 [18] Y. Zhou, M. Herdin, A. M. Sayeed, and E. Bonek, “Experimental study of mimo channel statistics and capacity via the virtual channel representation,” Univ. WisconsinMadison, Madison, WI, USA, Tech. Rep, vol. 5, pp. 10–15, 2007.
 [19] V. Chandrasekaran, B. Recht, P. A. Parrilo, and A. S. Willsky, “The convex geometry of linear inverse problems,” Foundations of Computational mathematics, vol. 12, no. 6, pp. 805–849, 2012.
 [20] I. Valiulahi, S. Daei, F. Haddadi, and F. Parvaresh, “Twodimensional superresolution via convex relaxation,” IEEE Transactions on Signal Processing, vol. 67, no. 13, pp. 3372–3382, 2019.

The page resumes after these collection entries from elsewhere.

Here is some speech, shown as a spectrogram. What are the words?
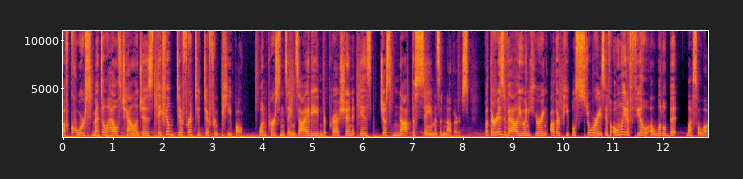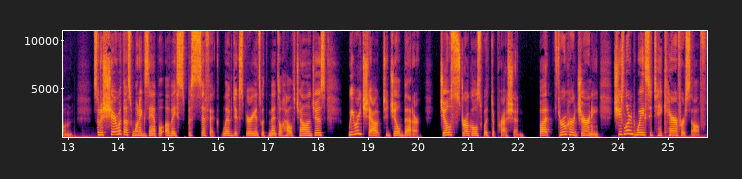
Of course, mental health challenges, they feel different to different people. One person's anxiety and depression is just not the same as another's. But there is value in hearing other people's stories, if only to feel a little bit less alone. So, to share with us one example of a specific lived experience with mental health challenges, we reached out to Jill Benner. Jill struggles with depression, but through her journey, she's learned ways to take care of herself.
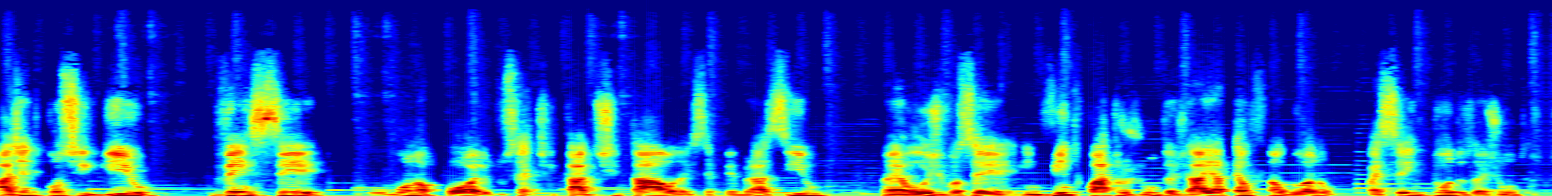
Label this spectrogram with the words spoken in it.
A gente conseguiu vencer o monopólio do certificado digital da ICP Brasil. É, hoje você, em 24 juntas já, e até o final do ano vai ser em todas as juntas,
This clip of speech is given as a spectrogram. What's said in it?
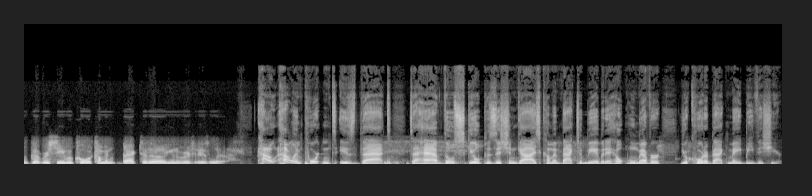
a good receiver corps coming back to the university as well how how important is that to have those skill position guys coming back to be able to help whomever your quarterback may be this year?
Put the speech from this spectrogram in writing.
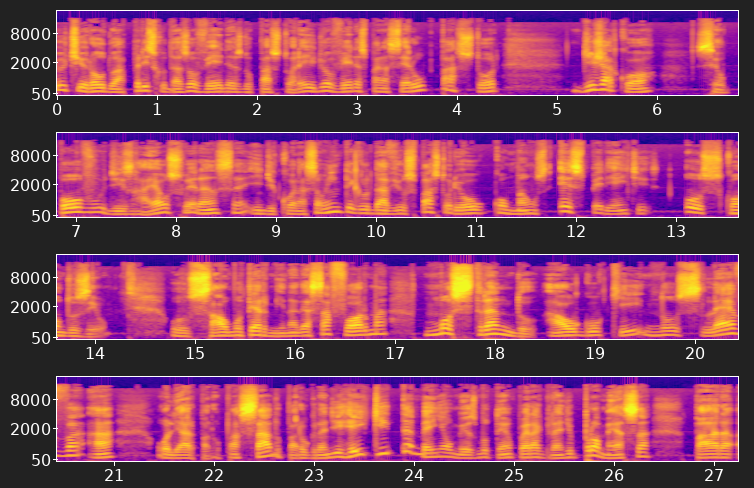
e o tirou do aprisco das ovelhas, do pastoreio de ovelhas, para ser o pastor de Jacó, seu povo, de Israel sua herança, e de coração íntegro Davi os pastoreou, com mãos experientes os conduziu. O salmo termina dessa forma, mostrando algo que nos leva a olhar para o passado, para o grande rei, que também ao mesmo tempo era a grande promessa para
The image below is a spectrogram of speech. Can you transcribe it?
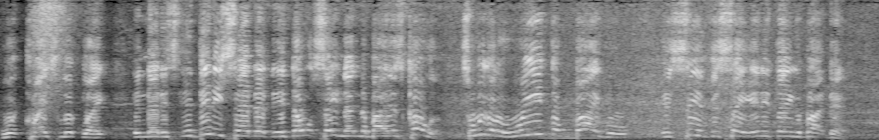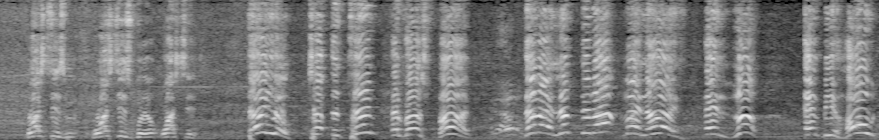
what Christ looked like? And that it's, and then he said that it don't say nothing about his color. So we're going to read the Bible and see if it say anything about that. Watch this. Watch this, Will. Watch this. Daniel chapter 10 and verse 5. Then I lifted up mine eyes and looked, and behold,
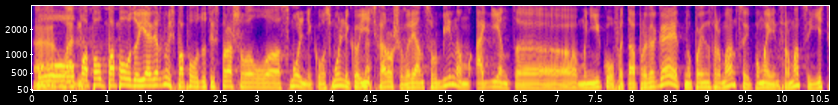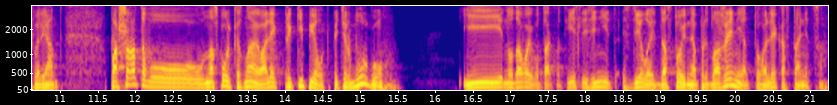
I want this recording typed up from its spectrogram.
О, ладно. по, по- по поводу, я вернусь, по поводу, ты спрашивал э, Смольникова. У Смольникова Да. есть хороший вариант с Рубином. Агент э, Маньяков это опровергает, но по информации, по моей информации, есть вариант. По Шатову, насколько знаю, Олег прикипел к Петербургу. И, ну давай вот так вот, если «Зенит» сделает достойное предложение, то Олег останется.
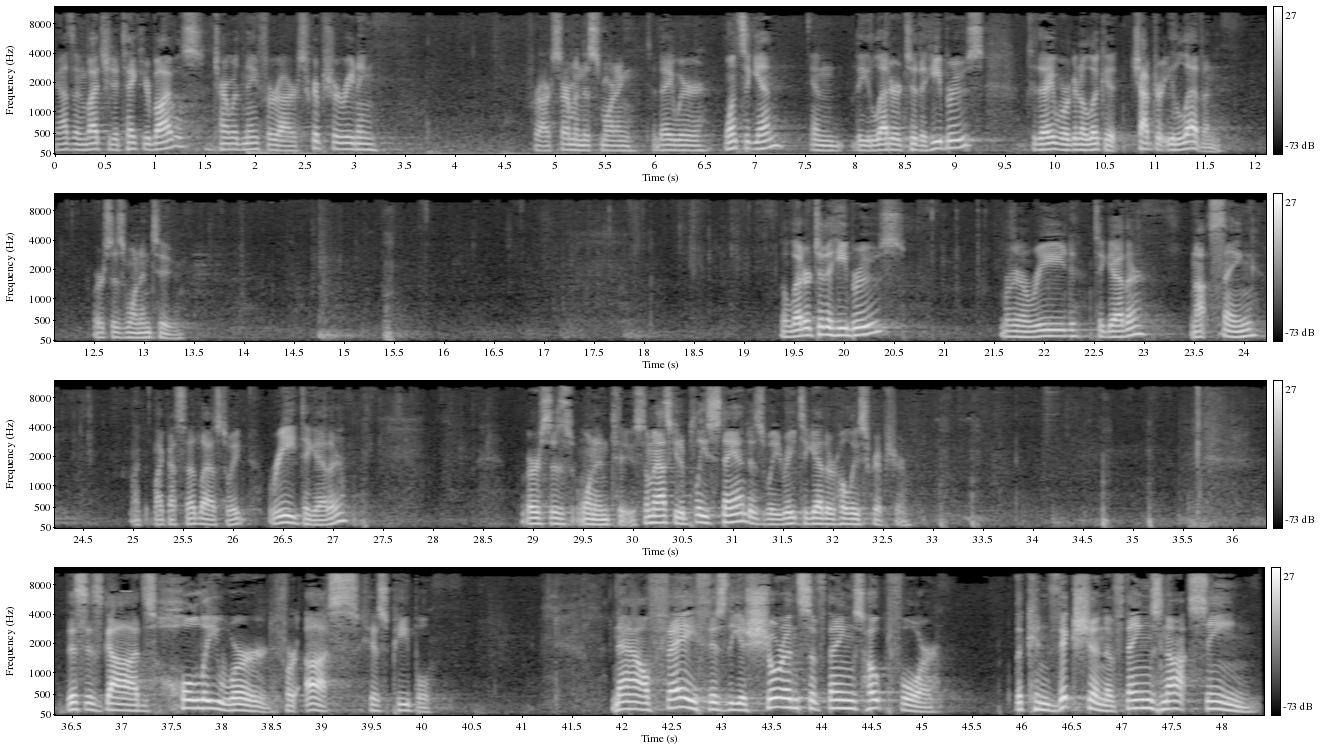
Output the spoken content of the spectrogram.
Guys, I invite you to take your Bibles and turn with me for our scripture reading for our sermon this morning. Today we're once again in the letter to the Hebrews. Today we're going to look at chapter 11, verses 1 and 2. The letter to the Hebrews, we're going to read together, not sing, like, like I said last week, read together verses 1 and 2. So I'm going to ask you to please stand as we read together Holy Scripture. This is God's holy word for us, his people. Now, faith is the assurance of things hoped for, the conviction of things not seen.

 [21] E. J. Candès and C. FernandezGranda, “Superresolution from noisy data,” Journal of Fourier Analysis and Applications, vol. 19, no. 6, pp. 1229–1254, 2013.
 [22] A. Likas, N. Vlassis, and J. J. Verbeek, “The global kmeans clustering algorithm,” Pattern recognition, vol. 36, no. 2, pp. 451–461, 2003.
 [23] M. Grant and S. Boyd, “Cvx: Matlab software for disciplined convex programming, version 2.1,” 2014.
 [24] J. Nam, A. Adhikary, J.Y. Ahn, and G. Caire, “Joint spatial division and multiplexing: Opportunistic beamforming, user grouping and simplified downlink scheduling,” IEEE Journal of Selected Topics in Signal Processing, vol. 8, no. 5, pp. 876–890, 2014.
Comments
There are no comments yet.